I will remind my Liberal colleagues, because many of them were not here, that back in 2013, there was an opposition day motion the Liberals moved in Parliament:
That the Standing Committee on Access to Information, Privacy and Ethics be instructed to examine the conduct of the Prime Minister’s Office regarding the repayment of Senator Mike Duffy’s expenses; that the Prime Minister be ordered to appear under oath as a witness before the Committee for a period of 3 hours, before December 10, 2013; and that the proceedings be televised.
That is what the Liberals thought in opposition when the whole Nigel Wright-Mike Duffy payoff was going on. They thought that a good person to hear from was the Prime Minister himself. Now they flip over to being in government and they say, “Oh my, the Prime Minister told us several versions. We believe them all. We are Liberals. We are somewhat morally flexible when it comes to the truth."
The Prime Minister said something on Monday that was different on Tuesday and changed again on Wednesday, but it all sounds right to the Liberals. Canadians are left wondering who these guys are. They are three years into governing and cannot find the truth with both hands.
The Liberals are looking around and wondering why no one believes them when the head of the Liberal Party, the Prime Minister of Canada, has implicated himself in a scandal that goes right to the heart of our faith and belief not only that government but that our courts are independent and that all Canadians, regardless of their stature or connections, will experience a fair hearing and trial.

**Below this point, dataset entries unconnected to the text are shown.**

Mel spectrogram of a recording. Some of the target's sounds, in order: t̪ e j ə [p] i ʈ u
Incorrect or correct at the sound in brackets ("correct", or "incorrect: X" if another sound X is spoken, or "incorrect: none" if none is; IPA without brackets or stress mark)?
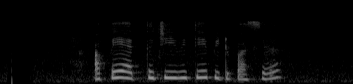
correct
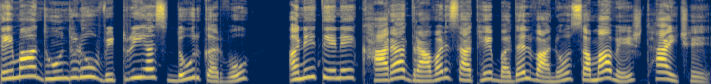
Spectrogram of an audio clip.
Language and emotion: Gujarati, neutral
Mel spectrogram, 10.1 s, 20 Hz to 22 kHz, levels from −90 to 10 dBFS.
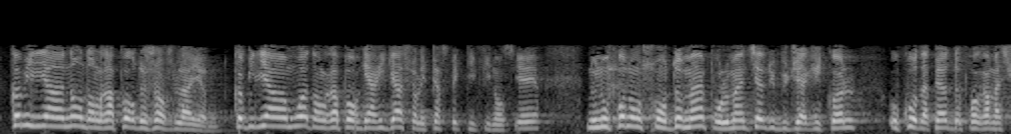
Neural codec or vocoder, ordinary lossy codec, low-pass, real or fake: none; none; 5.4 kHz; real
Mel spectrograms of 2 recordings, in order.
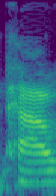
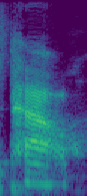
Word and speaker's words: POW: after that um and the pronunciation is pow do not put periods between the letters um don't say p-o-w uh p when people say that i often immediately think of prisoners of war and i cringe a little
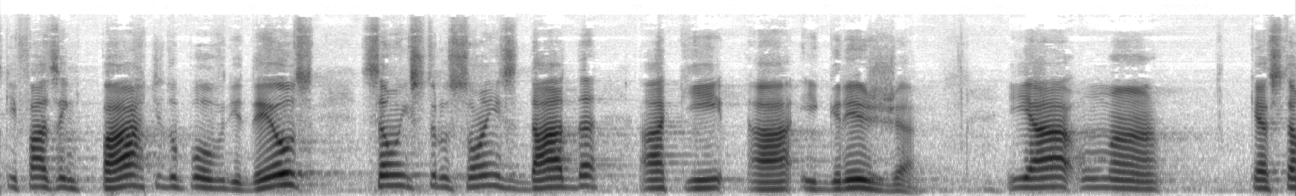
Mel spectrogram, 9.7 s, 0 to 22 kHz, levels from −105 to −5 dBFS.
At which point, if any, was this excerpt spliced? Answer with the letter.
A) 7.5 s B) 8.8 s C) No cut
C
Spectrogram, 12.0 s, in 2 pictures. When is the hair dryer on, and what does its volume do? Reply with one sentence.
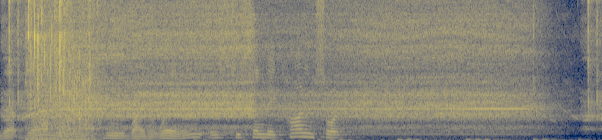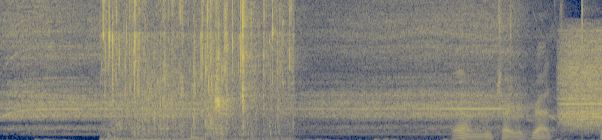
You can hear the hair dryer from 0.0 to 12.0 s, getting quieter.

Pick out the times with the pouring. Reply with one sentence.
The pouring can be heard from 0.2 to 1.1 s and from 7.0 to 9.0 s.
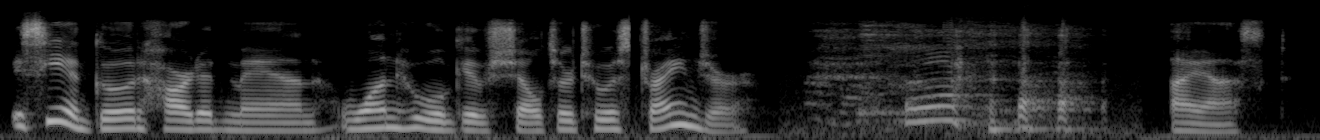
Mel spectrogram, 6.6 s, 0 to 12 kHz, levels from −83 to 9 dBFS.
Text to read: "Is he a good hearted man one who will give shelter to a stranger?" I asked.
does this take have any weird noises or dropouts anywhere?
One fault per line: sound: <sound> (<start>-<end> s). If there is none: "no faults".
sound: dropout (3.1-3.2 s)
sound: laugh (4.0-5.6 s)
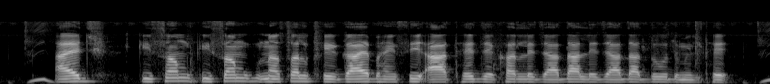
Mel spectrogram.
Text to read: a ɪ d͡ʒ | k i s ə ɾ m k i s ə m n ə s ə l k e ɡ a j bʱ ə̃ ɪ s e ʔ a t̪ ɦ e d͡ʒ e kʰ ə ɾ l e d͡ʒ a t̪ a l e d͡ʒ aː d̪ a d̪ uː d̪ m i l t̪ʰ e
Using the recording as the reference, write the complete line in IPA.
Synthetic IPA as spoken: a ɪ d͡ʒ | k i s ə m k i s ə m n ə s ə l k e ɡ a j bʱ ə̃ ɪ s i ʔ a t̪ ɦ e d͡ʒ e kʰ ə ɾ l e d͡ʒ a d̪ a l e d͡ʒ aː d̪ a d̪ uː d̪ m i l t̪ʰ e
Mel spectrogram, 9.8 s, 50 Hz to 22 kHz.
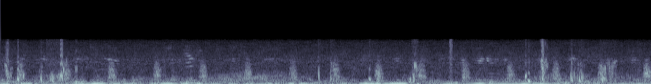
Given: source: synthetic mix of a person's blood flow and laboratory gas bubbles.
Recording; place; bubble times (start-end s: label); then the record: Doppler ultrasound of blood flow; subclavian vein
0.05-0.19 s: bubbles
0.22-0.39 s: bubbles
0.57-1.03 s: bubbles
1.11-1.16 s: bubbles
4.75-4.82 s: bubbles
4.93-5.02 s: bubbles
5.51-5.58 s: bubbles
6.16-6.28 s: bubbles
6.72-6.79 s: bubbles
7.83-7.99 s: bubbles
8.07-8.22 s: bubbles
8.52-8.78 s: bubbles
8.98-9.26 s: bubbles
From the record:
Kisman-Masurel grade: 232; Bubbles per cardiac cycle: several, 3 to 8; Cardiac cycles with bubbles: 50 to 99%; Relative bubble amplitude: moderate (0.250 to 0.450); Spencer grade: 3 (all of the cardiac periods contain showers or single bubble signals, but not dominating or overriding the cardiac motion signals); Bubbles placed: anywhere in the cardiac cycle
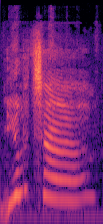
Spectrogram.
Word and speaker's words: Neely Time: And that's where I kind of developed the name Neely Time, which is pronounced like Neely Time when I got on radio.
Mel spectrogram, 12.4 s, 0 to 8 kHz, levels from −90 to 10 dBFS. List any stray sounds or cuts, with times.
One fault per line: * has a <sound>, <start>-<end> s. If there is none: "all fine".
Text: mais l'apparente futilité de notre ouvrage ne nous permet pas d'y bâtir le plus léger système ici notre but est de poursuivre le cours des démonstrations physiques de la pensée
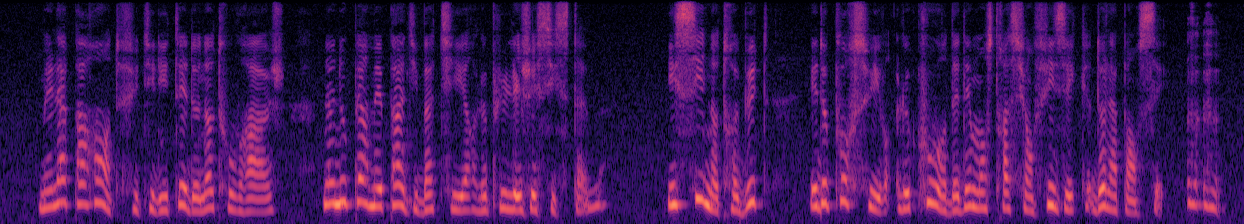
* has a cough, 11.9-12.3 s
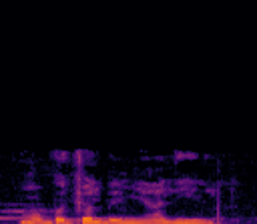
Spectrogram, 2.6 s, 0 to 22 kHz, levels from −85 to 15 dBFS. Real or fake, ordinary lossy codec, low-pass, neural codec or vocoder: fake; AAC, 32 kbps; 7.2 kHz; vocoder, 44.1 kHz, 80 mel bands, Vocos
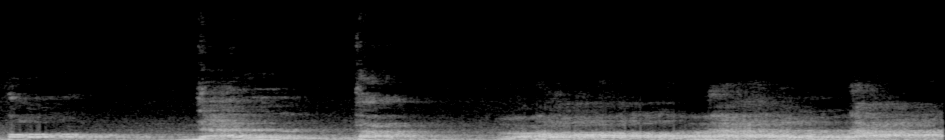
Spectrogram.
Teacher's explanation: Ujung lidah bertemu gusi atas. Ujung lidah bertemu gusi atas. Dalam ya. Tempat nancapnya gigi seri.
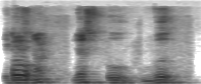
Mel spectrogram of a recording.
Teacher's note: Vakara is dental plus labial and ukara also labial.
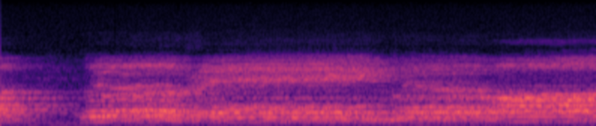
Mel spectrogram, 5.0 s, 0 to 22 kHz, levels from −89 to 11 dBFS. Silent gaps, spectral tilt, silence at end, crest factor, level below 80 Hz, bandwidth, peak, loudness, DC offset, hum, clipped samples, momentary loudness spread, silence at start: none; -6 dB/octave; 0 s; 14 dB; -62 dBFS; 19.5 kHz; -12 dBFS; -26 LUFS; under 0.1%; none; under 0.1%; 7 LU; 0 s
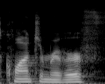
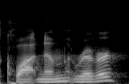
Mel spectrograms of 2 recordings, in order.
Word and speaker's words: Quatam River: Welcome back to Quatam River, which I was mispronouncing as Quantum River for a long time, but it is Quatam River.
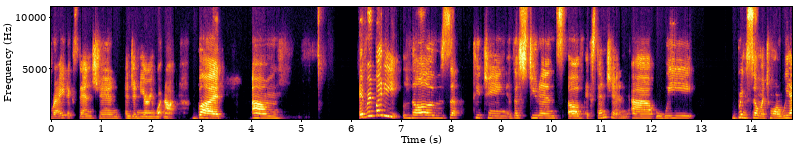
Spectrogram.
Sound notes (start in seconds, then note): none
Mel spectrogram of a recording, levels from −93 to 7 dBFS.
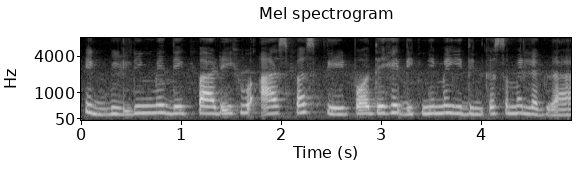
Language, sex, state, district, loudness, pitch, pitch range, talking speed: Hindi, female, Bihar, Katihar, -20 LUFS, 250 Hz, 230-265 Hz, 245 wpm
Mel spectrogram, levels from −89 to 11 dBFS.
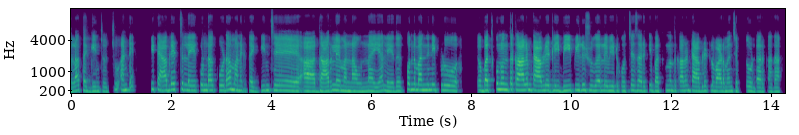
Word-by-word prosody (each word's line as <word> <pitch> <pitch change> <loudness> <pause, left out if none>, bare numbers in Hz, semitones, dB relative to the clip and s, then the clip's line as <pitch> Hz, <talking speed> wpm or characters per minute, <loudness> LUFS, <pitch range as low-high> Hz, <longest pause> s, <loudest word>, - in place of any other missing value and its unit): ఎలా 190 +3 0
తగ్గించొచ్చు, 180 +3 -6
అంటే 225 -4 -1 0.4
ఈ - - 0
టాబ్లెట్స్ 245 +5 +1
లేకుండా 215 +1 0 0.2
కూడా 215 +2 -1
మనకు 205 -1 -3
తగ్గించే 210 +5 -3 0.6
ఆహ్, 180 -1 +5
దారులేమన్నా 190 0 +2
ఉన్నాయా, 180 +1 -1
లేదా 180 +1 -2 0.2
కొంతమందినిప్పుడు 225 -2 0 0.6
ఆహ్, 205 - -2
బతుకున్నంత 240 +3 +2
కాలం 225 +1 +8
ట్యాబ్లెట్‌లు 205 0 +4
ఈ - - -3
బీపీలు, 215 +2 +2
షుగర్‌‌లు 205 -1 -1
వీటికొచ్చేసరికి 195 +1 -4
బతుకున్నంత 200 +2 -5
కాలం 205 +1 0
ట్యాబ్లెట్‌లు 195 +1 -1
వాడమని 180 +1 -1
చెప్తూ 195 - -12
ఉంటారు 170 0 -2
కదా! 165 0 -3
205 Hz, 120 wpm, -22 LUFS, 185-220 Hz, 0.6 s, కాలం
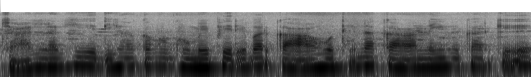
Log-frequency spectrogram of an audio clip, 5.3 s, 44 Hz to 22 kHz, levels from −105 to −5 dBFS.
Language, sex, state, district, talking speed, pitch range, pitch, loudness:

We see two sets of rules in place, one for well-connected and wealthy people and another for everyone else. Canadians deserve the answers. Canadians will eventually get the answers. It is only a question of when and how.